Project description:PURPOSE:Leukemias with MLL gene rearrangement are associated with a poor prognosis. Natural killer (NK) cell therapy is a potential treatment, but leukemia cells may be resistant. Here, we sought to determine the susceptibility of MLL-rearranged leukemia cells to NK cell lysis and to develop a novel immunotherapeutic approach to optimize NK cell therapy, including the use of an antibody against leukemia-associated antigen and the elimination of killer-cell immunoglobulin-like receptor (KIR)-mediated inhibition. EXPERIMENTAL DESIGN:Three MLL-rearranged leukemia cell lines (RS4;11, SEM, and MV4-11) and primary leukemia blasts were assessed for surface phenotype and susceptibility to NK cell lysis with or without antibodies against CD19 (XmAb5574), CD33 (lintuzumab), or KIR ligands. RESULTS:All three cell lines were resistant to NK cell lysis, had some inhibitory KIR ligands and protease inhibitor-9, and expressed low levels of NKG2D activating ligands and adhesion molecules. After treatment with XmAb5574 or lintuzumab, MLL-rearranged leukemia cells were efficiently killed by NK cells. The addition of pan-major histocompatibility complex class I antibody, which blocked inhibitory KIR-HLA interaction, further augmented degranulation in all three KIR2DL1, KIR2DL2/3, and KIR3DL1 subsets of NK cells based on the rule of missing-self recognition.

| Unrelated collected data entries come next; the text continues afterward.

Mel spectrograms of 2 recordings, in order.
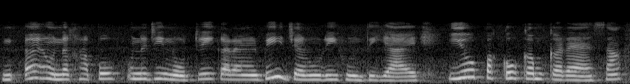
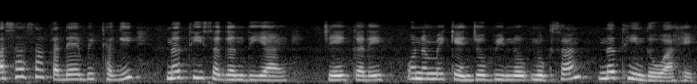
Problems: constant background noise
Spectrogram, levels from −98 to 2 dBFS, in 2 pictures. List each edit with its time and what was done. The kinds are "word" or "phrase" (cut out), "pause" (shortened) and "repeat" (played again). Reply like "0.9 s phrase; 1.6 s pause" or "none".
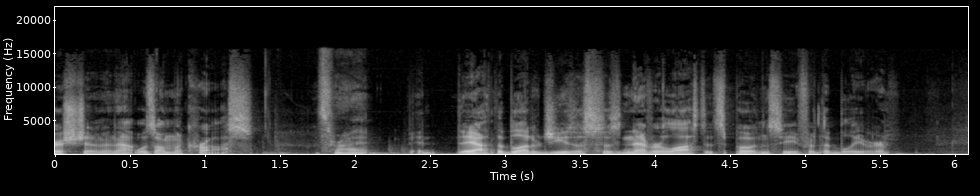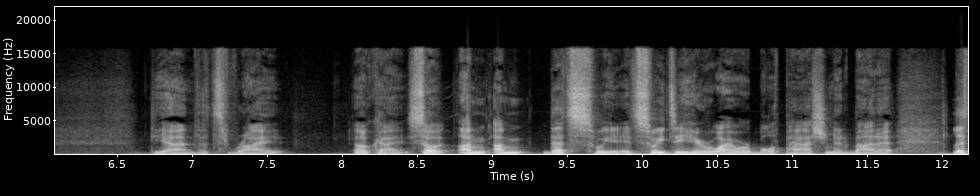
none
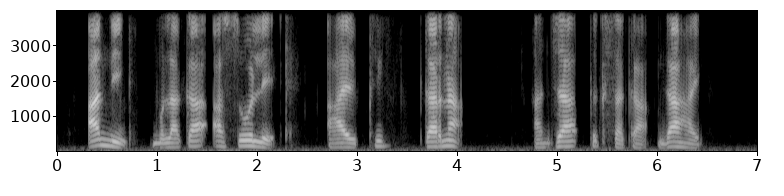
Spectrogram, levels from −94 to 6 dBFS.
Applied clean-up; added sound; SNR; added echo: neural diffusion model UNIVERSE++.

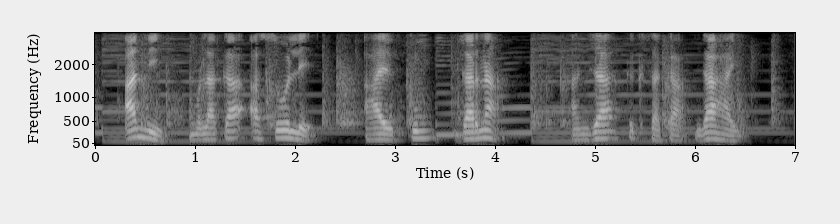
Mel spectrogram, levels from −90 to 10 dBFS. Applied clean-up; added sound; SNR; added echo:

A mouse model showed a decreased rate of leukemia progression in vivo as monitored by bioluminescence imaging and longer survival after antibody treatment. CONCLUSION:Our data support the use of a triple immunotherapy approach, including an antibody directed against tumor-associated antigen, KIR-mismatched NK cell transplantation, and inhibitory KIR blockade, for the treatment of NK cell-resistant MLL-rearranged leukemias.